I began with an "Artichoke Caponata" that included fresh globe artichokes, onion, garlic, capers, preserved lemon, Sicilian olives, parsley, and of course, EVOO, salt and pepper. I served it on individual hors d'oeuvre plates with crostini. Sorry, no photo--I actually shot the plates the next day, using leftovers, and we ate all of the caponata. Moving along...

Following the appetizer, I served a brand new soup I developed recently when I was trying to make a butternut squash soup that doesn't taste like every other butternut squash soup.

I diced a giant yellow onion and sauteed it in coconut oil until soft and just beginning to color. I stirred in a ridiculous amount of minced garlic and four roasted, peeled, and diced red peppers, and continued cooking for several minutes. Then I added a small butternut squash and a couple of garnet yams, diced, along with Celtic salt and a little smoked paprika. Once the vegetables were nicely coated with oil and spices, I added a couple liters of water, a few bay leaves, and vegetable bouillon cubes. I got it boiling, lowered the heat to very low, covered the pot, and let it cook for about an hour. At this point everything was supersoft. I blasted the contents of the pot (minus the bay leaves) in a blender until very smooth and returned it to the pot. Then I added a pinch of saffron threads, a little ground hot red chile, freshly ground black pepper, and a bit more salt.

I reheated the soup on medium-low and stirred until the saffron's aroma began to penetrate. I served the soup in small bowls, garnished with snipped chives. No one knew what kind of soup it was until I told them--at which point there were epiphanous utterances of "oh...yeah...mmm!"

The main course was more complicated. I had decided on using beluga lentils, for two reasons: one. I love their color, taste and texture; and two, because these tiny black lentils are originally from Syria, and I thought a little solidarity with our oppressed Syrian brethren would be a good thing. I sauteed a large amount of diced fennel in EVOO until lightly browned on the edges and then stirred in the lentils, until coated with the oil. Then I added water and vegetable bouillon cubes and simmered until the lentils were tender (at my elevation, this took about an hour). Just before serving, I stirred in an ounce of absinthe, for good measure.
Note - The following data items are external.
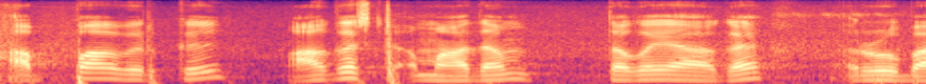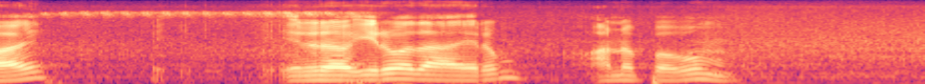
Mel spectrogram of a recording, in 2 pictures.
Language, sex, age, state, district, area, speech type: Tamil, male, 30-45, Tamil Nadu, Perambalur, rural, read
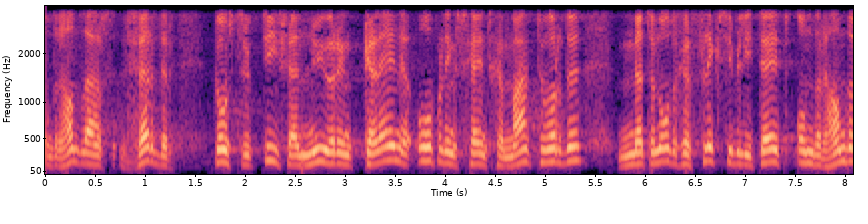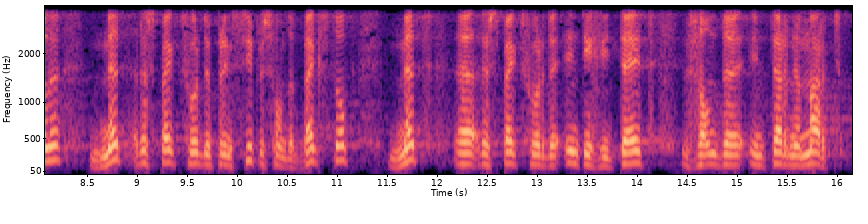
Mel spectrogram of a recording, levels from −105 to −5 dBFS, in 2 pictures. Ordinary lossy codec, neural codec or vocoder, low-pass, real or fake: none; none; 3.6 kHz; real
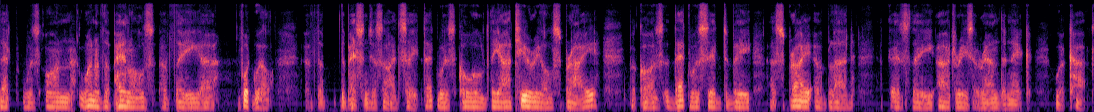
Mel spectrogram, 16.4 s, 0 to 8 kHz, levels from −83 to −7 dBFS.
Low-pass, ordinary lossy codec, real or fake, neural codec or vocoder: 7.2 kHz; Opus, 64 kbps; real; none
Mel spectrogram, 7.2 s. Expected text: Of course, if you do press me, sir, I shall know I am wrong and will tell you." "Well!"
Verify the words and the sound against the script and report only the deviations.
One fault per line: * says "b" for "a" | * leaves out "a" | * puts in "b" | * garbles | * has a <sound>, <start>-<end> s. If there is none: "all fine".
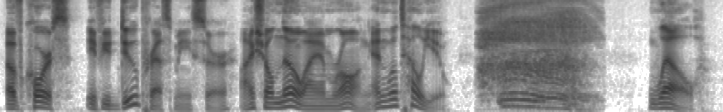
* has a sniff, 4.7-6.1 s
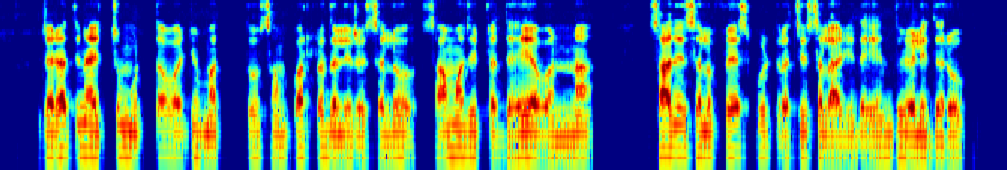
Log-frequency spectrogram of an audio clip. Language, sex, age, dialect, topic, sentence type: Kannada, male, 18-24, Mysore Kannada, banking, statement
To serve, I browned large Portobello mushroom caps, seasoned with salt and pepper, and then finished them in the oven. I placed a cap in the center of each plate, concave side up, and filled it with the lentils.I surrounded them with four vegetable dishes:

Rapini, coarsely chopped, blanched, and sauteed in EVOO with garlic and Aleppo pepper (spicy and very flavorful, also from Syria).

Carrots and Parsnips, julienned and roasted with coconut oil.

Cauliflower and Beets, roasted with red onion and fresh thyme. I've usually served this as a salad, but of course it worked well served hot.

Sauteed Mushrooms, with a little coconut oil, splashes of aged balsamic and a few chunks of dark chocolate. Most people would never guess there was chocolate in there, but as soon as you tell them, you can see the light bulb coming to life in their heads. I love surprising people's palates that way.

A garnish of fresh thyme sprigs, a drizzle of chive oil, and a sprinkling of snipped chives completed the plate.


For dessert, I warmed pitted bing cherries with a little palm sugar, some crushed cardamom seeds, and a healthy slug of kirsch. I spooned them into bowls and placed a scoop of vanilla "Coconut Bliss" ice cream in the middle. Earlier, I had piped a batch of chocolate peace signs and dusted them with edible gold; I laid one on top of the ice cream for a crowning touch. I served dessert with a homemade spiced-pear brandy liqueur, which one of my nephews described as "like Christmas in your mouth."

When everyone was pleasantly sated--but not overstuffed--I announced that "No animals were harmed in the making of this meal." Compassion, come full-circle.